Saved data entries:
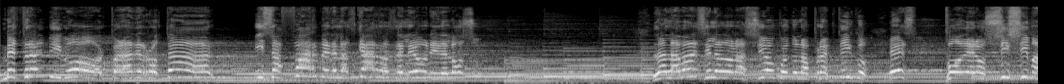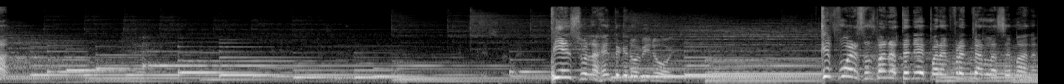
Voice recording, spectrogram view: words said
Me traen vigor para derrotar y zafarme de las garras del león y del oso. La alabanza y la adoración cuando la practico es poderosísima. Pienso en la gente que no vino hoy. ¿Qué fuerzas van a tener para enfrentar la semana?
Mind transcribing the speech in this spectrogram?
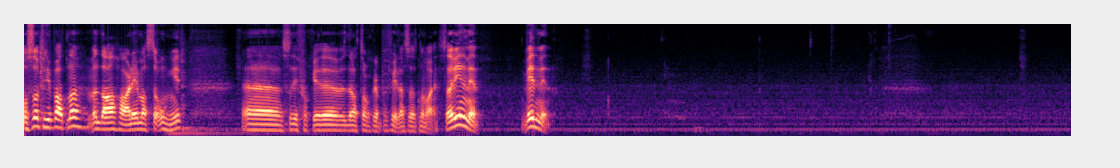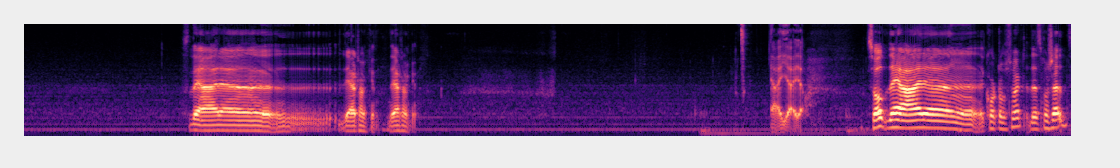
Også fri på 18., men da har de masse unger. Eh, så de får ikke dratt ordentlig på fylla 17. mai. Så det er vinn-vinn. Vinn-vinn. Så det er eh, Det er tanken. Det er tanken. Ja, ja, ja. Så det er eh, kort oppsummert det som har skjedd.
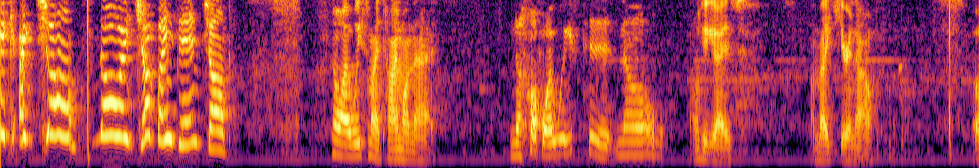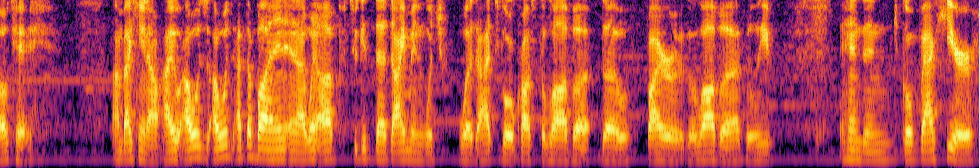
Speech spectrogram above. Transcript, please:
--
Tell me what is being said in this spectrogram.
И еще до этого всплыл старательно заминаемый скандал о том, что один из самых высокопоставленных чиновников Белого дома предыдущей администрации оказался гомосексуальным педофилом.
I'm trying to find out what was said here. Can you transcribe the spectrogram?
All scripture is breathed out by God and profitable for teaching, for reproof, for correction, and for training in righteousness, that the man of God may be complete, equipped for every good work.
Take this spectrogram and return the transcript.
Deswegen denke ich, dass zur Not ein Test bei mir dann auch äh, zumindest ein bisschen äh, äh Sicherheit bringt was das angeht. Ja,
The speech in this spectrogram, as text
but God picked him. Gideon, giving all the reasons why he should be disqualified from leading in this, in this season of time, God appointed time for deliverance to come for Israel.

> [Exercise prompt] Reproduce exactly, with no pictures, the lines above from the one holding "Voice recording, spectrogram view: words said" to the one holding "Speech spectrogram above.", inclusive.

> [Your solution]
Voice recording, spectrogram view: words said
Me traen vigor para derrotar y zafarme de las garras del león y del oso. La alabanza y la adoración cuando la practico es poderosísima. Pienso en la gente que no vino hoy. ¿Qué fuerzas van a tener para enfrentar la semana?
Mind transcribing the speech in this spectrogram?
Også fri på 18., men da har de masse unger. Eh, så de får ikke dratt ordentlig på fylla 17. mai. Så det er vinn-vinn. Vinn-vinn. Så det er eh, Det er tanken. Det er tanken. Ja, ja, ja. Så det er eh, kort oppsummert det som har skjedd.
Speech spectrogram above. Transcript, please:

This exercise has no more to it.